Ben: The prosecution calls … Joseph Mifsud! [Courtroom gasps]
Jon: I do think a House impeachment vote will get some attention; I’m just not sure the hearings of witnesses who have already testified will (in fact, I’m pretty sure they won’t).
Ben: Right — won’t they just be mostly repeating what we already know they said?
Jon: You would think.
Margaret: I think there were some surprises in the Watergate testimony
hearings that apparently all of America tuned in for.
Ben: Look, we know you just watched a documentary about it.
Margaret: Lol, guilty as charged. I think there is a historic element to this, and if we weren’t all numb, it would be more significant that the House is holding hearings over impeaching the president.
Ben: It is indeed a bit strange that it seems so run-of-the-mill.
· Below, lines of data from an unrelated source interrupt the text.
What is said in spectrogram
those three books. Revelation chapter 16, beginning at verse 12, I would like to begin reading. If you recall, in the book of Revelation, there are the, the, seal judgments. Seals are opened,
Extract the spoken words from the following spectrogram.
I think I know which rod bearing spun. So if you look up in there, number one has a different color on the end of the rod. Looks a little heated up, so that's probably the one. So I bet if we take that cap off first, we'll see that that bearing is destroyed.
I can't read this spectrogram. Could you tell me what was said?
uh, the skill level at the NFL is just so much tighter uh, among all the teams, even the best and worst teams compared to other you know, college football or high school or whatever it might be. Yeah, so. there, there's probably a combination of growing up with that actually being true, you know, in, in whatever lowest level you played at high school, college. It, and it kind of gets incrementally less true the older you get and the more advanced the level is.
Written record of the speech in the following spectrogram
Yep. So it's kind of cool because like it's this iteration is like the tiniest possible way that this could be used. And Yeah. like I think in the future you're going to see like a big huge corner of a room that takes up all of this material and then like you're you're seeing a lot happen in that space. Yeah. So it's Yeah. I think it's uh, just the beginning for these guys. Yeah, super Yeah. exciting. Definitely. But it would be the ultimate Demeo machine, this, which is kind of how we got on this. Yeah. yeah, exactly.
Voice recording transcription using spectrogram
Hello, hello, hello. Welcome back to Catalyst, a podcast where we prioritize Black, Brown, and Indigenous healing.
Though the Clinton hearings were also kind of like that because, as in this situation, the outcome seemed preordained.
What do you think the three Republican senators who have not backed Trump on this so far — that’s Mitt Romney, Susan Collins, and Lisa Murkowski — are thinking as this process begins?
Jon: They’re probably looking for other Republicans to jump in with them and vote to remove, but they also probably need some more crimes to get that outcome. Not sure if they have anything specific in mind. Perhaps if Dmytro Firtash — the Russian oligarch close to the Kremlin who paid Lev Parnas and Igor Fruman — was directing Rudy’s activities and coordinating with him? That would mean Trump literally handed his Ukraine policy over to a Kremlin-aligned crook. Even that probably doesn’t trigger removal, but maybe?
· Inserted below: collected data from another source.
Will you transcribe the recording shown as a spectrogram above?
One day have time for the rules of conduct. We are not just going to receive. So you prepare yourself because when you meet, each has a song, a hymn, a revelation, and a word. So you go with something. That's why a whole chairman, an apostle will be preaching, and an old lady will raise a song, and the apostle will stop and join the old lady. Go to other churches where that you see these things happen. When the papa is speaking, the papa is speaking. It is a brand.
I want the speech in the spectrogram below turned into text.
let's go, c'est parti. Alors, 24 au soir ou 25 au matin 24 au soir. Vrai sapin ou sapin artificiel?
Ben: It seems like they’ve settled on the line of defense, which is “Hey, it’s not ideal but also not the end of the world.” You can fit a lot of transgressions under that rubric.
Margaret: Yeah, I think even that might be too complicated to count as a smoking gun,
and it would take something simple, truly shocking, and digestible on cable TV for Republicans to turn on Trump at this point.
Ben: What do you think of the current Democratic time line, which seems to be to wrap all this up pretty quickly, possibly even finishing by the end of the year?
Jon: I think it’s probably a necessary concession to the argument that we should just let the election play out. The closer we get to it, the more sway that argument will have, so they’re probably at the end of the impeachment window and acting quickly on that basis. The counterargument is, if Republicans are acquitting regardless, why not impeach Trump during the election?
Margaret: Yeah, I’m fine with it. I want all the facts to get out and everyone who has info on the Ukraine situation and/or other impeachable offenses to have the opportunity to come forward. But I think it could start backfiring on Dems if there’s the appearance that they’re dragging it out just to interfere with campaign season.
Ben: I think Nancy Pelosi feels pretty strongly that doing impeachment just before the election would not only be a distraction but would look to voters like they’re trying to throw anything at Trump, in a way that may be off-putting.
Jon: Her strategic instincts are to play it safe and tight. It certainly worked in 2018. Like an old-school football coach — run the ball, play great defense, and let the opponent self-destruct. It’s a bad football strategy, but it works against a horrible opponent and Trump is a horrible opponent.